▶ **THE PROBLEM**
How many of the lines below hold the string "pictures"? Say only the number.

⁂

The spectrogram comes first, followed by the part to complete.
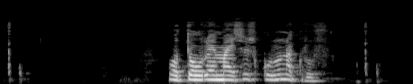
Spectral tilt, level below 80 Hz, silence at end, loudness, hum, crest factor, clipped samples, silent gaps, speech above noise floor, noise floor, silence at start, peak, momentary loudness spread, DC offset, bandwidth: -7.5 dB/octave; -60 dBFS; 0.9 s; -13 LUFS; none; 16 dB; under 0.1%; none; 64 dB; -76 dBFS; 1.7 s; 0 dBFS; 17 LU; under 0.1%; 7.4 kHz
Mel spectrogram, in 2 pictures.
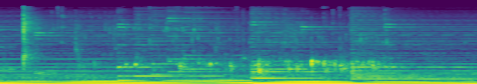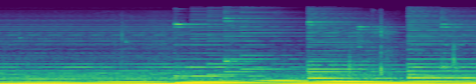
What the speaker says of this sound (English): let's dump the water out of here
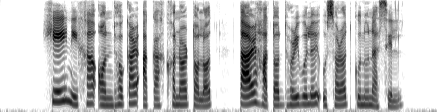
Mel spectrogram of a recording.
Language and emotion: Assamese, neutral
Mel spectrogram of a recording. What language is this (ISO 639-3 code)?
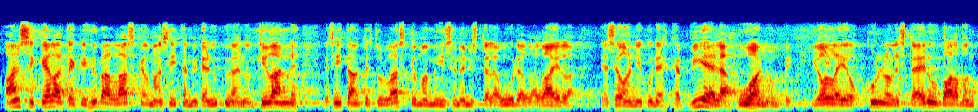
fin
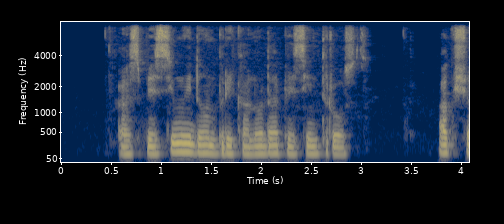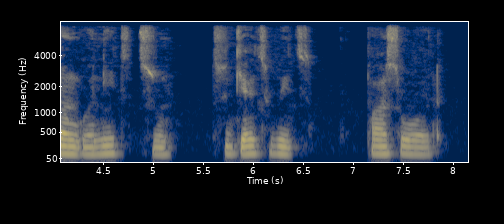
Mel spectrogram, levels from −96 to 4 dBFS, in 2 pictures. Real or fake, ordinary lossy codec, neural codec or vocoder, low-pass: real; none; none; 7.2 kHz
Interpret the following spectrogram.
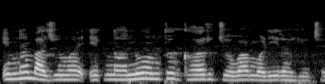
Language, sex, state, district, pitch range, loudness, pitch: Gujarati, female, Gujarat, Valsad, 205-240 Hz, -17 LUFS, 220 Hz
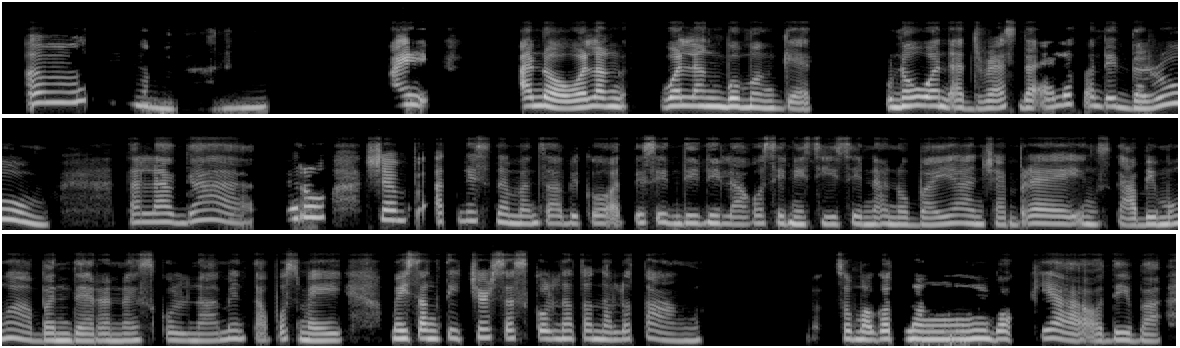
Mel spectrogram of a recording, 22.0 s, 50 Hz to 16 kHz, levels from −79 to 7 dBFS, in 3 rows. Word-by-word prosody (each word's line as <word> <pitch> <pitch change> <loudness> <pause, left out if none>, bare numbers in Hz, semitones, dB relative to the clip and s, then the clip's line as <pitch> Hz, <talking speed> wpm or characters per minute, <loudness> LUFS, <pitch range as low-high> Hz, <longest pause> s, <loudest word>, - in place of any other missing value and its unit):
Um, 345 +2 +1 0.3
hindi 220 -10 -3
naman, 200 +5 -7 0.8
ay 285 - +7 0.7
ano 245 -6 +7
walang 235 +3 +6 0.3
walang 245 -1 +5
bumanggit, 195 -7 +2 0.4
No 240 +4 +5
one 250 -2 +6
addressed 205 +1 -1
the 205 - +2
elephant 245 +1 -1
in 225 - -1
the 190 -1 +1
room. 260 - +1 0.5
Talaga! 250 +2 -2 0.2
Pero 370 +4 +3 0.2
siyempre 300 -2 +1
at 260 - -2
least 275 -2 -4
naman 215 -2 -1
sabi 210 -1 -5
ko 215 +1 -6
at - - -7
least 230 0 -2
hindi 220 -1 -2
nila 205 -3 -1
ako 215 +2 -5
sinisisi 200 -1 -2
na 190 0 -2
ano 185 -2 -2
ba 180 +1 -4
'yan, 205 0 -2
siyempre 200 +1 -1
yung 195 -2 -3
sabi 175 0 -2
mo 190 +2 +1
nga 225 - -2
bandera 185 -1 0
ng 185 +2 -2
school 190 -2 -5
namin 195 +6 -3
tapos 215 -1 -5
may 185 -1 0 0.2
may 230 0 +5
isang 235 0 +4
teacher 245 +2 -1
sa 235 -2 0
school 230 -1 0
na 230 0 -1
'to 230 - -3
na 215 -2 0
lutang, 200 -4 -6 0.8
sumagot 225 0 +2
ng 220 -1 +4 0.4
bokya, 220 -2 -1
oh, 180 - -4
'di 200 +2 -1
ba. 175 -2 -5
215 Hz, 165 wpm, -22 LUFS, 195-240 Hz, 0.8 s, ay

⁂

▶ **SOLUTION TO THE EXERCISE**
2